Discovering the discussion board post prompted me into doing several things. I've put a lot of thought in this. One of things would be doing some kind of project...

I want to talk about Rick's story, ones he told me about ... which is a lot. I'd tell as it is, not him as a dad, but as a hard of hearing man who left home to find home.

One of my greatest pet peeves will be when someone asks me, "You family deaf?" or "If your baby hearing, you dodo?" for the sake of *wink, wink* rather than out of honest curiosity. Because, who cares? Who cares... get to know me, not my family. Yes, I am deaf of deaf but I always felt I was different. I had a hard of hearing father, I have a hearing brother.  I think I am able to give our community a kind of perspective I feel strongly about; the dynamics in our community, about being "Deaf, hearing, and something in the between."

My father was something in the between. He hated it, but at the same time, that's what he was most comfortable with. Dad could speak like a normal hearing person; yet, I know he can't imagine life without sign language.

His son is hearing, and his daughter is deaf.

Dad spoke with my brother, and signed with me. Again, here, he was "something in the between"...

There are many factors to this.... and I will take the time to address them. However not now, but I am going to.

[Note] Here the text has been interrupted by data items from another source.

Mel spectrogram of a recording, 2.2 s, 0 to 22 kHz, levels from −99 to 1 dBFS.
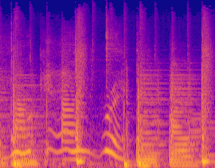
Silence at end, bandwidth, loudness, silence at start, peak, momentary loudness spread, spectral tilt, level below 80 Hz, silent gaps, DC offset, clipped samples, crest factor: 0 s; 18 kHz; -22 LUFS; 0 s; -4 dBFS; 5 LU; -7 dB/octave; -32 dBFS; none; under 0.1%; under 0.1%; 18 dB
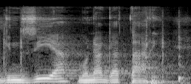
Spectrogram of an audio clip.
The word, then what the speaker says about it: Genji Monogatari: the tale of genji genji monogatari pronounced as ginza munagatari is a classic work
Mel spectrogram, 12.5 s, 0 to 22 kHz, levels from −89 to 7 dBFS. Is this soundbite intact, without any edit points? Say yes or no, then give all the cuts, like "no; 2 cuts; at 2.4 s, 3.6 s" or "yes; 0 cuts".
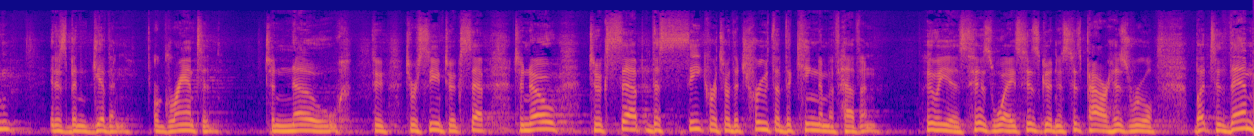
no; 3 cuts; at 1.4 s, 3.7 s, 9.1 s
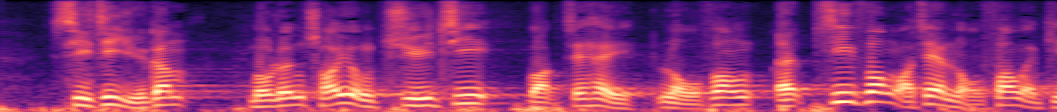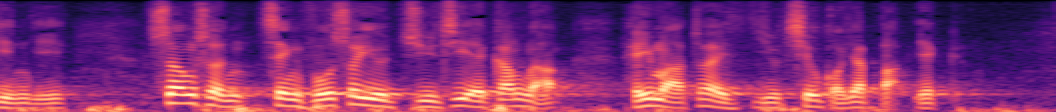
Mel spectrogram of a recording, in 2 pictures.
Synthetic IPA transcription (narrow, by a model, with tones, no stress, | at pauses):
siː˨˩t͡siː˧jyː˨˩kɐ˥m | mo˨˩wlɵ˨nt͡sʰɔː˨˥jʊ˨ŋt͡ʃyː˧t͡siː˥waː˨k̚t͡sɛ˨˥ɦɐ˨jlo˨˩wfɔː˥ŋ˧t͡siː˥fɔː˥ŋwaː˨k̚t͡sɛ˨˥ɐ˨˩lo̰˨˩wfɔː˥ŋkɛ˧kiː˧njiː˨˧sœː˥ŋsɵ˧nt͡sɪ˧ŋfuː˨˥sɵ˥ɥjiː˧wt͡ʃyː˧t͡siː˥kɛ˧kɐ˥mŋa̰ː˨˩k̚he˨˥jmaː˨t̪o˥hɐ˨jjiː˧wt͡sʰiː˥wkɔː˧jɐ˥t̚pa̰ː˧˨k̚jɪ˥k̚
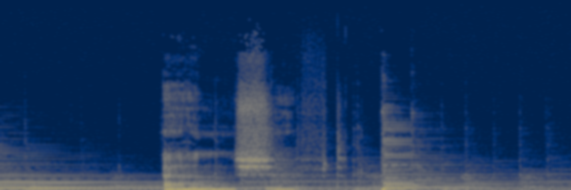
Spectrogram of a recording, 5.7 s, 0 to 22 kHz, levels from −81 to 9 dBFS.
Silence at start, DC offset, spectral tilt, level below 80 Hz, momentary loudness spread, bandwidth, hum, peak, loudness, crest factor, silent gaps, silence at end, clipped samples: 0 s; under 0.1%; -5 dB/octave; -46 dBFS; 17 LU; 18.5 kHz; none; -6 dBFS; -25 LUFS; 20 dB; none; 0 s; under 0.1%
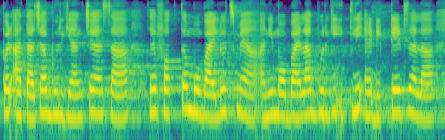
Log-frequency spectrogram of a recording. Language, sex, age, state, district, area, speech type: Goan Konkani, female, 18-30, Goa, Quepem, rural, spontaneous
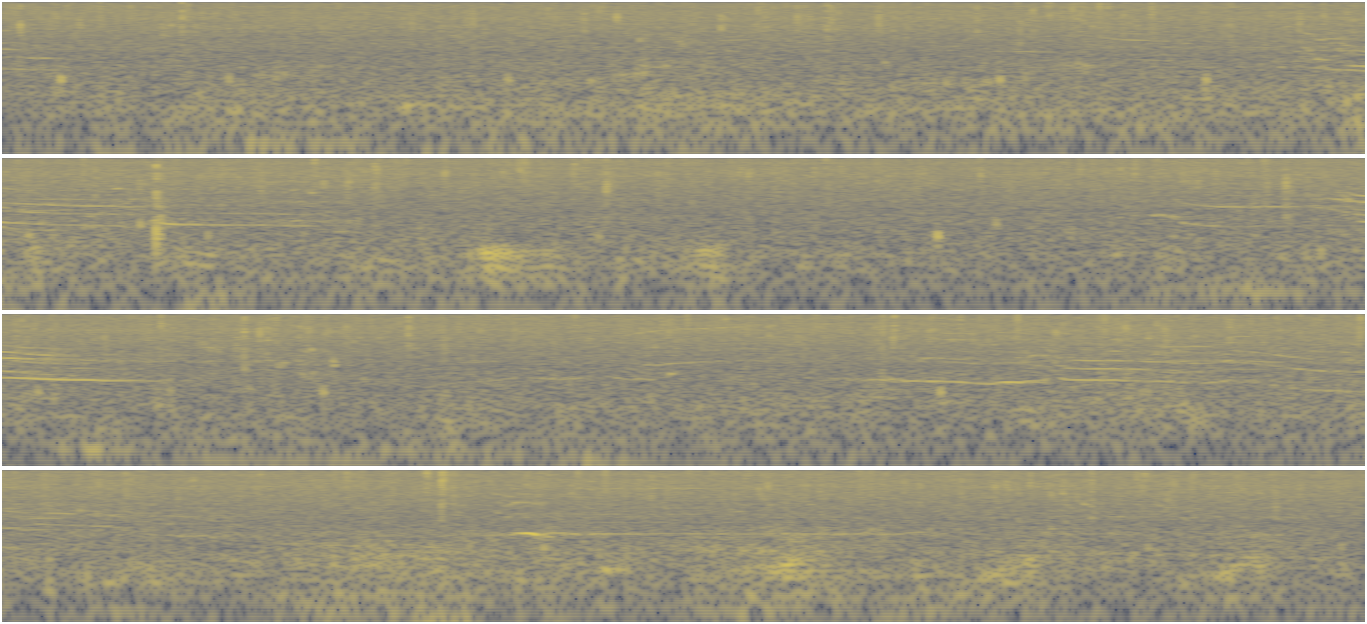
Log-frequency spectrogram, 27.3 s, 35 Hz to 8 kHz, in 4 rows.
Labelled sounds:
5.5	5.8	killer whale, Bigg's (transient), 2.0 to 2.2 kHz
6.8	7.8	killer whale, Bigg's (transient), 0.78 to 1.6 kHz
12.7	14.2	killer whale, Bigg's (transient), 0.78 to 2.3 kHz
16.8	17.2	killer whale, Bigg's (transient), 1.2 to 1.5 kHz
18.9	20.7	killer whale, Bigg's (transient), 0.91 to 2.6 kHz
22.9	23.3	killer whale, Bigg's (transient), 0.78 to 0.91 kHz

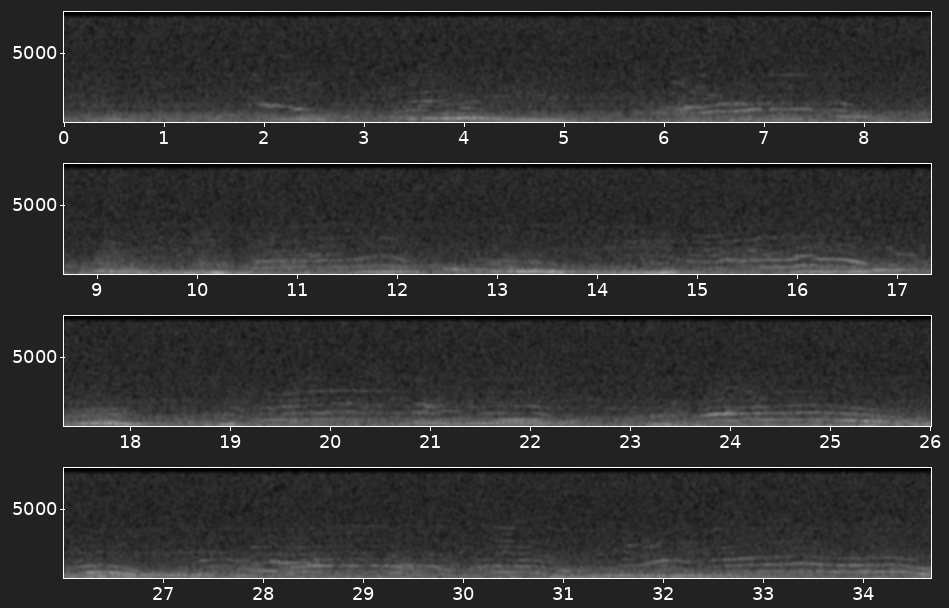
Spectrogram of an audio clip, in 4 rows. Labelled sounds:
1.9	2.5	humpback whale, 0.86 to 1.4 kHz
3.4	4.1	humpback whale, 1.3 to 1.7 kHz
4.4	4.6	humpback whale, 0.86 to 0.96 kHz
6.0	7.5	humpback whale, 0.80 to 3.5 kHz
10.5	12.1	humpback whale, 0.93 to 1.4 kHz
13.0	13.2	humpback whale, 0.86 to 1.1 kHz
14.8	17.2	humpback whale, 0.80 to 2.8 kHz
19.3	20.4	humpback whale, 0.86 to 2.6 kHz
21.5	22.2	humpback whale, 0.90 to 1.5 kHz
23.7	25.5	humpback whale, 0.80 to 1.6 kHz
26.1	26.4	humpback whale, 0.80 to 0.99 kHz
27.6	28.7	humpback whale, 0.80 to 1.4 kHz
30.3	30.6	humpback whale, 2.7 to 3.7 kHz
31.5	34.6	humpback whale, 0.80 to 1.6 kHz

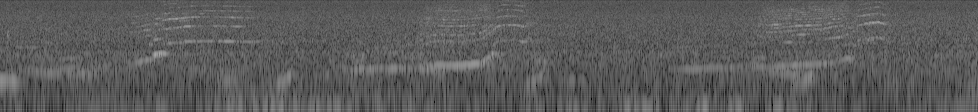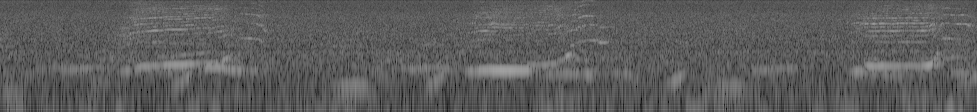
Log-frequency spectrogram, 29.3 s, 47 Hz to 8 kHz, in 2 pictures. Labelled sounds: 2.4	3.7	humpback whale, 0.99 to 6.1 kHz
6.4	6.9	humpback whale, 1.5 to 6.5 kHz
7.4	7.9	humpback whale, 1.9 to 6.4 kHz
11.4	13.3	humpback whale, 0.93 to 5.4 kHz
16.6	18.7	humpback whale, 1.1 to 6.1 kHz
21.7	23.8	humpback whale, 0.93 to 7.6 kHz
27.4	29.3	humpback whale, 1.5 to 5.9 kHz

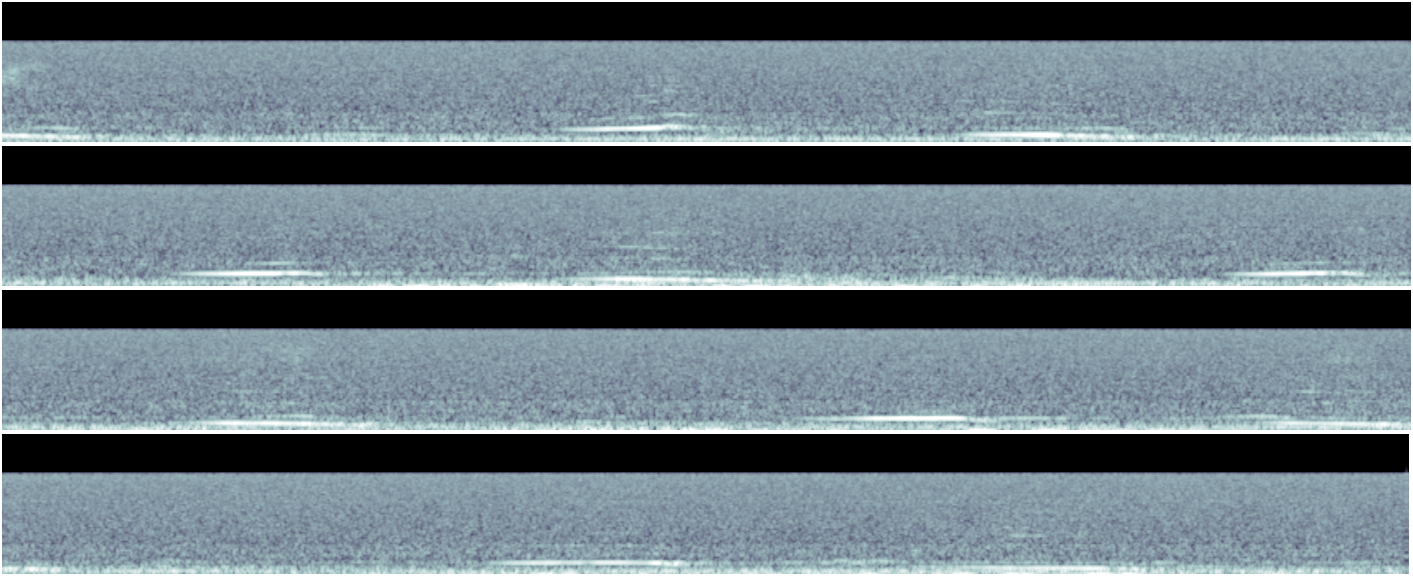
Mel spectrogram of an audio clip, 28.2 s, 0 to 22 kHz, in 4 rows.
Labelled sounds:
10.1	10.4	humpback whale, 1.1 to 1.2 kHz

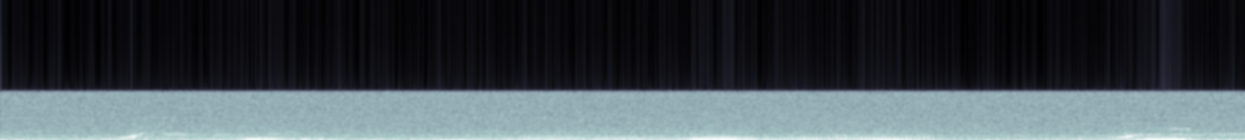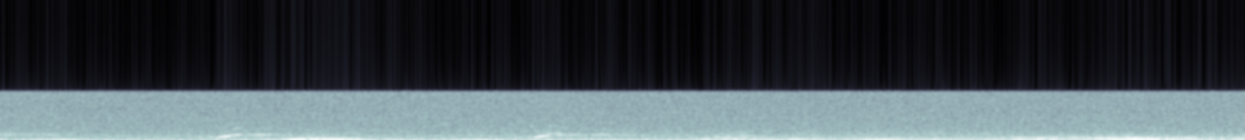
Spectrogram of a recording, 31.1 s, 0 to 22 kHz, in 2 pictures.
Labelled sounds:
2.0	2.4	humpback whale, 0.90 to 1.1 kHz
14.5	15.5	humpback whale, 0.93 to 1.9 kHz
18.6	19.0	humpback whale, 0.86 to 0.99 kHz
22.5	23.3	humpback whale, 0.86 to 2.9 kHz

Besides, Dad once implied, "Justin is dry. Jessica is wet." Whatever that's supposed to mean. (Sheesh. Not like he's any better himself. Where did you think I got this from?)

Before I go, I'm going to leave you with conversations I had with him, both in 2006. Those two never fail making me smile.  ):

On Sat, 9 Dec 2006 4:34 pm, Jessica wrote:
Found a spot with no problem. A little bit crowded but not toooo bad. ;)

On Sat, 9 Dec 2006 4:39 pm, Rick wrote:
"Not too bad" for you is a freakin mob scene for me! Didja find the teeny weeny shop?

On Sat, 9 Dec 2006 7:51 pm, Jessica wrote:
Hahahahahah you funny... The mall wasn't too bad, you'd be surprised
Am a bit lsot going back home though.. There aren't that many exits in pennsylvania

On Sat, 9 Dec 2006 7:53 pm, Rick wrote:
Where you at?

On Sat, 9 Dec 2006 7:54 pm, Jessica wrote:
Got off on the 309.. In PA.. To philadelphia.. How to get to 495 from there?

(then he gave me directions, and when I told him I found my way, he said:)

-----Original Message-----
From: Rick Baldi;;
To: Jessica Baldi;;
Subject: Re:
Date: Sat, 9 Dec 2006 20:58:04 -0500


Glad I had a PA map handy.

Tell mommy to drive safe cuz as my aunt martha would say "Mom has precious cargo".

Love You
Good Nite.

You so bet I'm telling this to my kids, "I will drive safely because as Grandpa once told me, 'my aunt Martha would say, Mom has precious cargo'."

RickBaldi [7:48 P.M.]: He lives where?
Pearlicy [7:49 P.M.]: philadelphia but he goes to school in cali
RickBaldi [7:49 P.M.]: Alrightie. Jessica honey I suggest exchange vp info and chat on vp.
RickBaldi [7:50 P.M.]: Meanwhile ill set an investigation team and have this kid checked out in Philly - winks
Pearlicy [7:50 P.M.]: hahaha
Pearlicy [7:50 P.M.]: in this case, cali because that's where he's studying medicine
Pearlicy [7:51 P.M.]: OH!!!!!!!!
RickBaldi [7:51 P.M.]: No prob, I get a California team set up

In this case, if you see some strange Italian men wearing black lurking around in groups, trading suspicious looks, taking notes and pictures, breaking and entering anywhere... afraid not. Don't even worry. It is just my Papa checkin' out some kid.
My father and I on one Christmas in Haddonfield, NJ.